Tetelia (Inde): 300-year-old hunting implements found
Source - http://www.assamtribune.com/scripts/detailsnew.asp?id=may2015/state050
Towards the end of last April, a Tetelia farmer stumbled upon some historical treasures kept hidden in a rocky foothill area of Tetelia Hill. The farmer was chasing a troop of monkeys, which was disturbing him at his paddy field in Tetelia village under Morigaon Revenue Circle of Morigaon district. The items unearthed from the cave located near the paddy field of Nandeswar Patar, the farmer, were later found to be hunting implements dating back to the 17th to 18th century AD. Together with these implements, pieces of three broken earthen pots were also found during the excavation carried out by the villagers of Tetelia at the site.
The implements and the broken pieces of earthen pots have been preserved at the Tetelia Tiwa Museum, established by the people of the area at their own initiative. However, at the instance of Director of Archaeology, Dr DR Kauli, a team of archaeologists from the Directorate visited Tetelia and registered the items.
According to Ranjana Sarma, Deputy Director of the Archaeology Directorate, the items found by the villagers included two double-barbed iron implements, a single-barbed hunting implement, two iron spears used in hunting and three broken terracotta pots, which were believed to be used by the Tiwa people of Tetelia area before their conversion to Vaishnavism.
She said the local people of Tetelia extended their full cooperation to the team of the archaeologists during the registration of the items. The antique items are believed to have been kept hidden by the predecessors of the present generation of the Tetelia people about three to four centuries back, when they converted en masse to Vaishnavism. The team of archaeologists reached Tetelia village on April 29, Sarma said.
On scrutiny, one of the double-barbed iron hunting implements was found to be 112.6 cm in length with a circular hole in its butt. The maximum width of the blade of the implement is 7.5 cm, while the length of its cutting edge is 75.2 cm and the maximum span of the cutting edge is 4.5 cm.
The second double-barbed iron implement has its butt rusted and broken. Its total length is 111.1 cm, while its maximum span is 9.8 cm.
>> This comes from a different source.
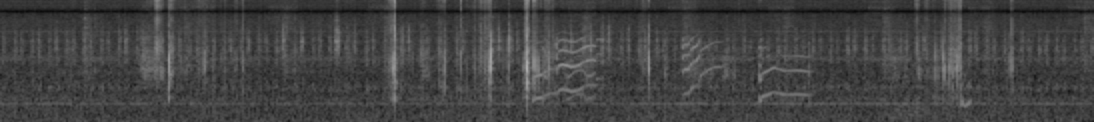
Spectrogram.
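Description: Newborn Bichon Frisé puppies calling while they nurse: two short runs of thin, high squeaks that bend up and down, about halfway through. A few sharp clicks are scattered around them, the loudest just as the squeaks begin.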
This double-barbed hunting implement is 42.7 cm in length, including its barbs and the length of its cutting edge is 67 cm. The cutting end is slightly bent towards its pointed end, Sarma said.
The single-barbed hunting implement found at the site is also made of iron and it has the butt end of its handle rusted and broken and its length is 20.4 cm. The total length of the implement is 96.7 cm, while the length of the cutting edge is 75.5 cm and the maximum span of the cutting edge is 4.2 cm.
An iron spear head with an iron handle was also found at the site. The total length of the spear is 65.9 cm, while the length of the spear head is 34.1 cm and the length of its handle is 32.1 cm. The maximum span of the spear is 4.7 cm.
Another iron spear found at the site measures 68 cm in length and its spear head is 36.6 cm in length. Its handle is 31.4 cm long and the maximum span of the spear is 4.7 cm in its middle, Sarma said.
However, all the pointed ends and cutting edges of the above implements are in good condition and the rusting intensity of the implements is of average standard, she said.
The broken earthen pots found at the site are wheel-made and one of them has carination just below its broken upper part, Sarma said.